Arizona-based piano teacher and music therapist Marijane Nguyen writes about what she finds the most challenging, but ultimately the most rewarding about teaching piano:
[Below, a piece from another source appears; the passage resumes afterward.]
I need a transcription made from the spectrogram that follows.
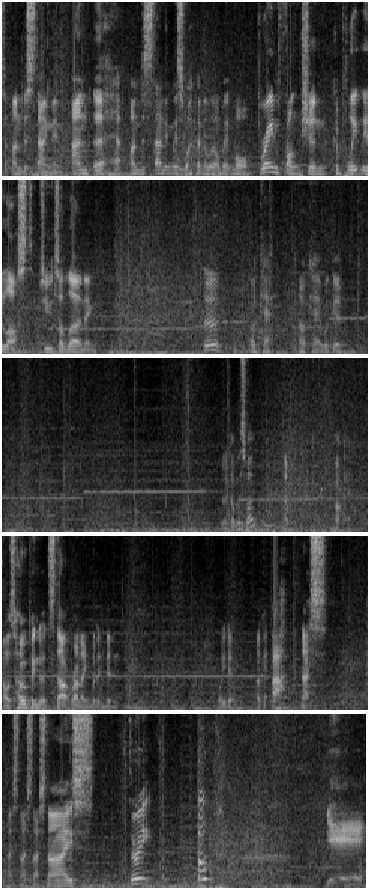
to understanding and uh, understanding this weapon a little bit more. Brain function completely lost due to learning. Uh, okay, okay, we're good. Gonna come this way? No. Okay. I was hoping it would start running, but it didn't. What are you doing? Okay. Ah, nice. Nice, nice, nice, nice. Three. Boop. Yeah.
We hadn’t seen Nadja for nearly ten years. I always had such respect for her as a teacher – Nadja has an intensive background in ballet and danced and toured professionally in Europe. She remembered L, our daughter, and we told her that L was dancing with a competitive dance company at a local studio. I told Nadja, however, that I thought that the students did not receive enough training in technique, something essential in order to get to the next level. Nadja began to tell us that the “competitive scene” in dance has changed the training that young dancers receive, and that sometimes more focus is put on growing a studio rather than hiring teachers with appropriate dance training and experience themselves. Nadja compared it to music, knowing that I was a piano teacher, and expressed, dancing “on the surface” level doesn’t promote progress, but rather students must be taught to “go deeper,” to learn what’s behind each movement, to understand that if something isn’t working, it’s time to stop and examine body alignment, the physiology of the body, etc. In piano playing, if something isn’t working, we do the same – stop and examine what’s going on, isolate the area(s) of difficulty, determine what will help then practice with intention. I was thrilled that someone else got it! Proper training is key, and in piano, musicality must be developed over the years. Every note, rest, tempo, dynamic mark, phrase, articulation has an intention, even in the earliest and simplest beginner pieces. That, for me, is the great challenge of teaching piano. But when a student makes that connection, it’s a beautiful thing.